Maintaining good personal and hand hygiene and following government advice where cases are identified/suspected would be far more beneficial. If you did want to consider options with your air handling systems, reducing the quantity of recirculated air and increasing the intake of filtered outside air (if possible in your set up) would help dilute any internally generated pollutants, but could lead to increased energy usage (in terms of heating the extra intake air).
3. What is the advice on cleaning in view of the current coronavirus outbreak?
GOV.UK has produced guidance on a range of issues relating how we can help manage the current coronavirus outbreak, this includes cleaning/decontamination of non-healthcare settings and covers workplaces, schools and boarding accommodation. The link is
EU advice relating to cleaning can be found at:
It should be remembered though that, like hand washing (and a happy birthday – other songs are available - to anyone who has a birthday today!), cleaning is only as good as how well it is performed and frequency alone may not therefore relate to effectiveness.
4. Where can I get more advice from on coronavirus?
There are a whole host of organisations producing information and guidance around coronaviruses, actions and advice on this outbreak – including us.
What you have to remember though is the situation is dynamic and not all the advice produced may be relevant to you and your organisation or the risks affecting it. Points to consider when seeking or using any advice/information:

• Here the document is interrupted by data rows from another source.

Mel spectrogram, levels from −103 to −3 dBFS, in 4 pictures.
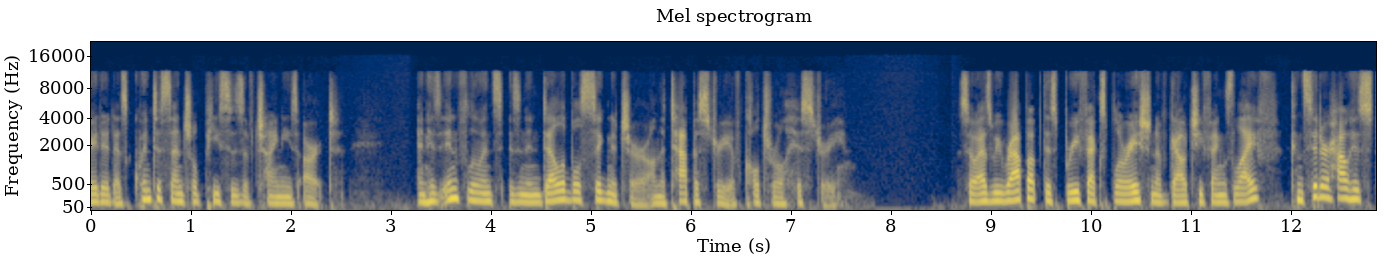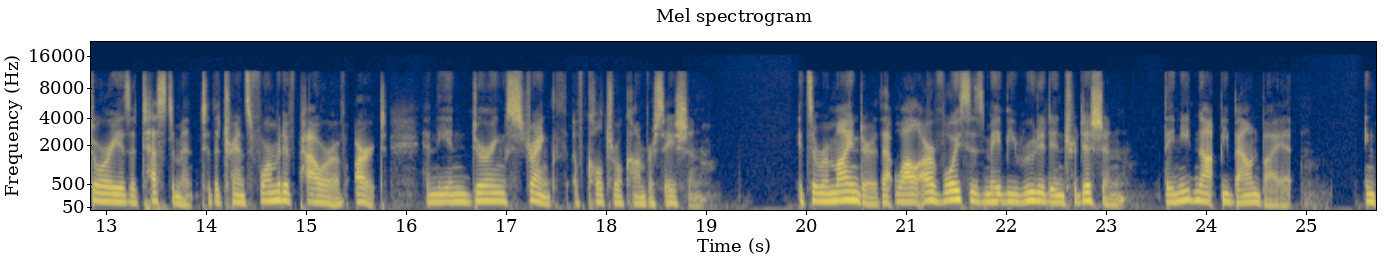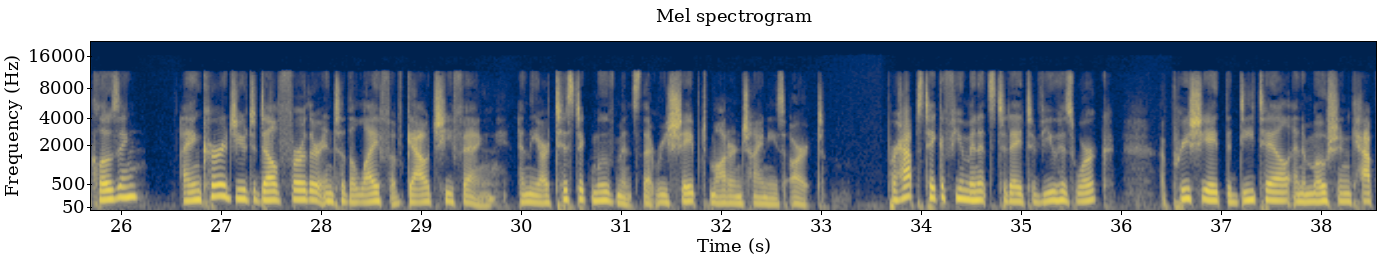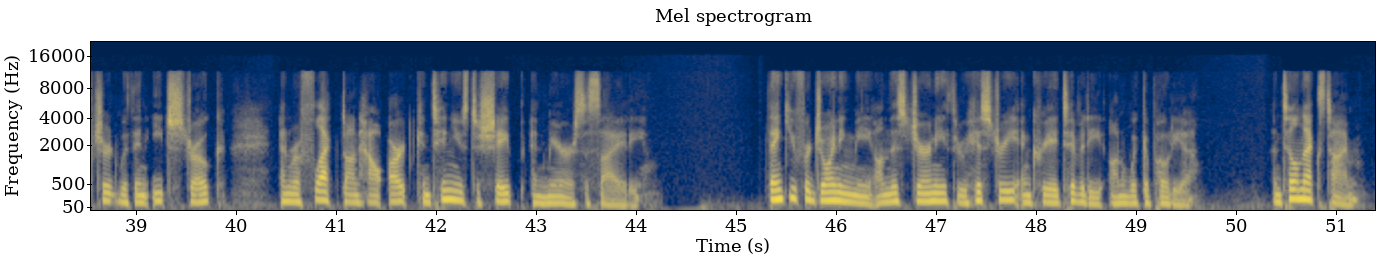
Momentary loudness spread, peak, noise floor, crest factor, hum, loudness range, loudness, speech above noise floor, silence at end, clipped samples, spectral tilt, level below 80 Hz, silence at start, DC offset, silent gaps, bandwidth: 10 LU; -2 dBFS; -64 dBFS; 18 dB; none; 4 LU; -20 LUFS; 44 dB; 0.15 s; under 0.1%; -5 dB/octave; -46 dBFS; 0 s; under 0.1%; none; 12 kHz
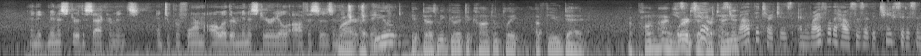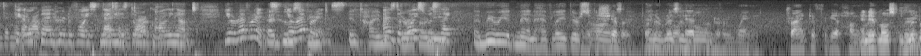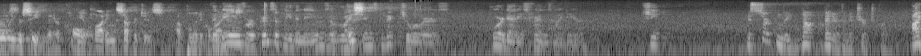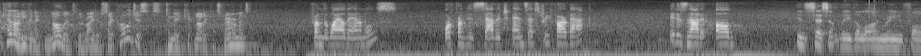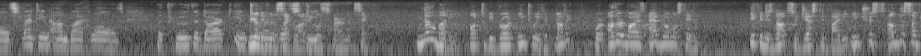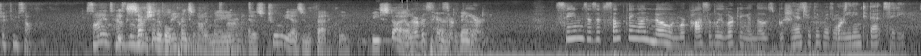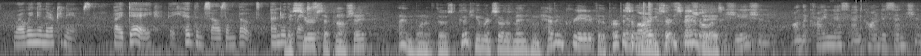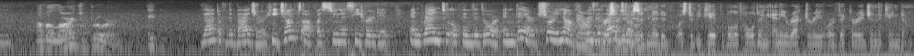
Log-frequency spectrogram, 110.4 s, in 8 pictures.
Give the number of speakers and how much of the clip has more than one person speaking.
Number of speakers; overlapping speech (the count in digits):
10, about 22%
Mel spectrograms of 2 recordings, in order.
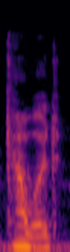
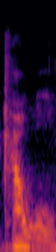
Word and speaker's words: Coward: He appeared with Noel Coward. By the way, I did pronounce Noel Coward as Noel Cowell the other day.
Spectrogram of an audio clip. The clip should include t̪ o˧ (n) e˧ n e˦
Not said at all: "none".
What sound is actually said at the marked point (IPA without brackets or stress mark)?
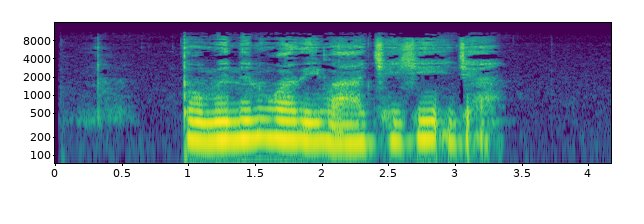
m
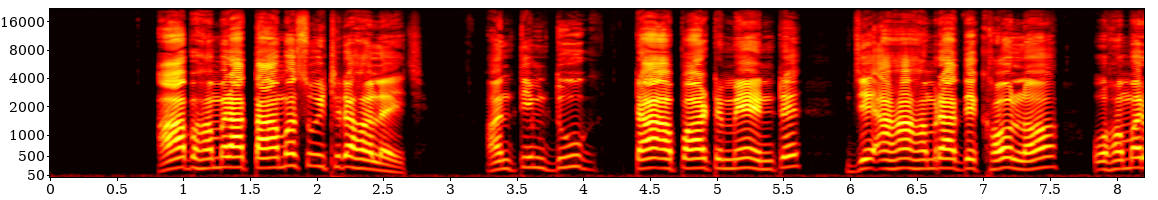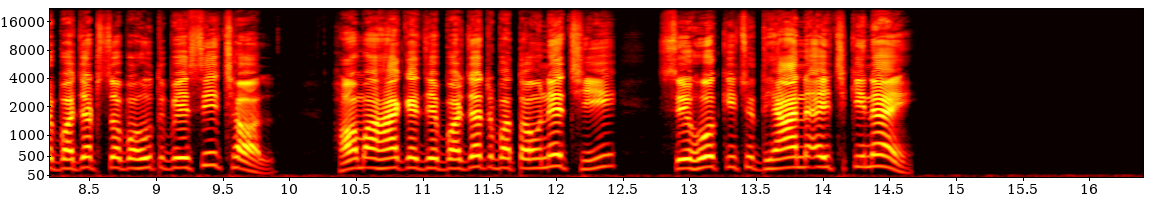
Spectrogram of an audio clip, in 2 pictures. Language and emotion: Maithili, angry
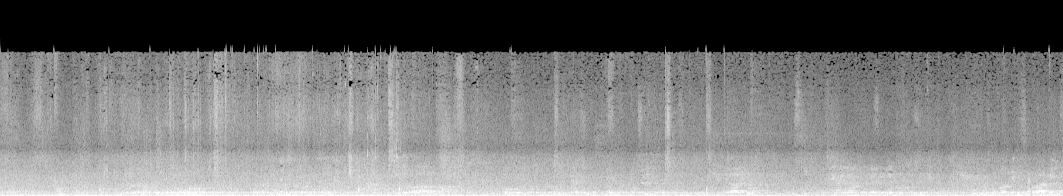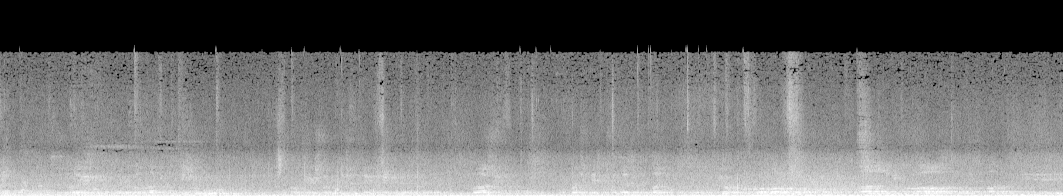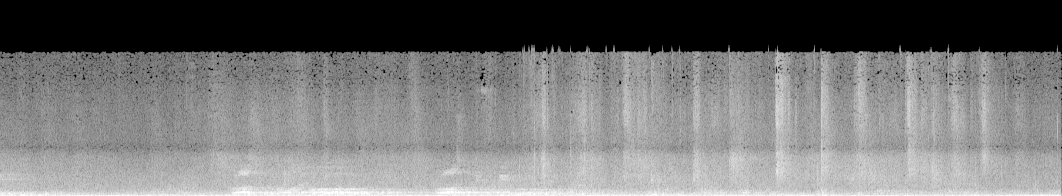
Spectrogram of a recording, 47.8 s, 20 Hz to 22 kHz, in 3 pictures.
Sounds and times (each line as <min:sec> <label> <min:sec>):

- Take a pragmatic view and assess what you need to do on risk, not sentiment, and certainly there is no need for alarm or knee jerk reactions. The UK Government assessment of risk is moderate for a reason.
- Look for sources of trusted, reliable advice. There is a significant amount of information out there and not all of it may be accurate or relevant.
- Information and advice is changing, so keep an eye on it. For example WHO and GOV.UK are providing updates pretty much daily.
- With the above in mind, keep your business continuity planning up to date.
5. Miscellaneous questions…answered
We have had a range of questions posed to us around COVID-19 including:
- The merits of using paper towels and warm air dryers?
- Are there any specific treatments we can use for the coronavirus?
- Who is at most risk from a coronavirus infection?
These along with a number of other questions and growing ”myths” have been tackled by the WHO through the link below:
6. Coronavirus is now a reportable disease in the UK
As of yesterday COVID-19 has been added to the list of notifiable diseases under the Health Protection (Notification) Regulations 2010, with SARS-COV-2 also added to the list of notifiable causative agents.
The action to be taken should a case or suspected case be remains the same and the NHS site (link below) provides some good background information.